A hospital doctor who complained about a lack of vital equipment and was later sacked for misconduct is seeking a huge payout
The Sunday Times
A SURGEON is seeking a seven-figure compensation payout after an employment tribunal ruled he was unfairly sacked for gross misconduct after blowing the whistle on poor patient care at a hospital.
Arjuna Weerasinghe, who believes he contracted pneumonia in a filthy operating theatre at Basildon Hospital in Essex, raised concerns in 2010 after vital equipment was unavailable when he performed surgery on a man who died three days later.
It took hospital chiefs 14 months to respond to a coroner’s request for information about the case and an initial internal report was altered to remove a sentence exonerating Weerasinghe of any blame.

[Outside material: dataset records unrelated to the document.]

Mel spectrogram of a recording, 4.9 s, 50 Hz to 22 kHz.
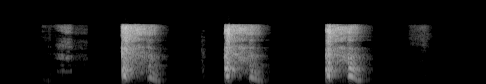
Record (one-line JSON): {"three_cough_length": "4.9 s", "three_cough_amplitude": 29008, "three_cough_signal_mean_std_ratio": 0.33, "survey_phase": "beta (2021-08-13 to 2022-03-07)", "age": "45-64", "gender": "Female", "wearing_mask": "Yes", "symptom_none": true, "smoker_status": "Never smoked", "respiratory_condition_asthma": false, "respiratory_condition_other": false, "recruitment_source": "REACT", "submission_delay": "2 days", "covid_test_result": "Negative", "covid_test_method": "RT-qPCR", "influenza_a_test_result": "Negative", "influenza_b_test_result": "Negative"}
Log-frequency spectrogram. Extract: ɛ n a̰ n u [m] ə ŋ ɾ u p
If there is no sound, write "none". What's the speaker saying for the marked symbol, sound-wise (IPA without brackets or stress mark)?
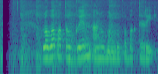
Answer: m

The original author was asked by a senior clinician to provide “a ‘quick and dirty’ response”, which the tribunal said was a request to “get rid of the matter quickly and quietly” and motivated by the trust being “concerned about . . . potential exposure to litigation”.
The case will reignite concerns over the bullying of NHS whistleblowers despite Jeremy Hunt, the health secretary, demanding last year that efforts by managers to cow them or force them to sign gagging agreements should stop.
Weerasinghe, 50, was sacked in 2012 for gross misconduct for attending job interviews and medical courses at his own expense while off work and receiving sick pay for a chronic chest condition that he believes was a result of the pneumonia he contracted at the hospital.
He had, however, told managers about most of the engagements, provided regular updates about his health and dealt with paperwork about patients from home.
The decision to sack Weerasinghe was made by Dr Chanaka Karunaratne, the hospital’s clinical director for surgery. He refused to read a three-page report from Weerasinghe’s GP before the disciplinary hearing, arguing that it would have taken 30 minutes to do so.
The tribunal, which issued its judgment last month, rejected the argument put forward by Karunaratne as “so illogical as to lack any credibility” and said his evidence to it had “changed regularly and in many cases was simply not credible”.
In the same year that Weerasinghe raised concern with his bosses over the lack of packing wick — surgical gauze used to stem bleeding — during the operation on the man, Basildon and Thurrock University Hospitals NHS Foundation Trustwas named by the Care Quality Commission, the health regulator, as one of 25 trusts in need of urgent investigation over high mortality rates. It was recommended that it be taken out of special measures only last month.
Weerasinghe, who was denied access to an ill-health retirement pension because he had been fired, said: “I firmly believe the patient would have survived if we had had the [packing] wicks. I was shocked we had none in theatre and was appalled to discover there were actually none in the hospital.”
A coroner ruled that the 61-year-old man died from a “recognised complication of a necessary surgical procedure” but did not mention the absence of the packing wick.
A spokesman for the Essex coroner, Caroline Beasley-Murray, said this weekend that she was examining changes to the internal reports. “She is aware of the concerns that have been raised,” he said.
Weerasinghe says that his patient’s family deserve the truth. “I believe his death was avoidable. It was distressing and I am still not sure his family, who were asking questions, know the full circumstances of their father’s death,” he said.
The tribunal also heard how hospital staff complained in November 2010 that walls in operating theatres had not been cleaned for 16 months. One surgeon believed that “financial considerations may have delayed the wall washing”.
The east London employment tribunal said in its judgment that the disclosures relating to the death of Weerasinghe’s patient “were a material influence in the decisions . . . to subject [him] to a disciplinary investigation”.
Weerasinghe said: “It has been a very difficult time for me and my family. The extreme efforts made by individuals at Basildon Hospital over the past four years towards tarnishing my credibility, reputation and professional career has had crippling effects. I believe these individuals are being safeguarded at the expense of patients, despite . . . the coroner being provided with altered evidence, [which] is worrying.”
His lawyer, Arpita Dutt, said: “The judgment . . . exposes a lack of credibility, arrogance and manipulation of processes that have led to unanswered questions around the death of a patient.”
The hospital trust said it was taking advice about whether there were grounds to appeal and claimed the tribunal concluded that Weerasinghe was not dismissed for raising issues relating to patient care. It said: “Clearly there are lessons to be learnt and we will be conducting an internal review.”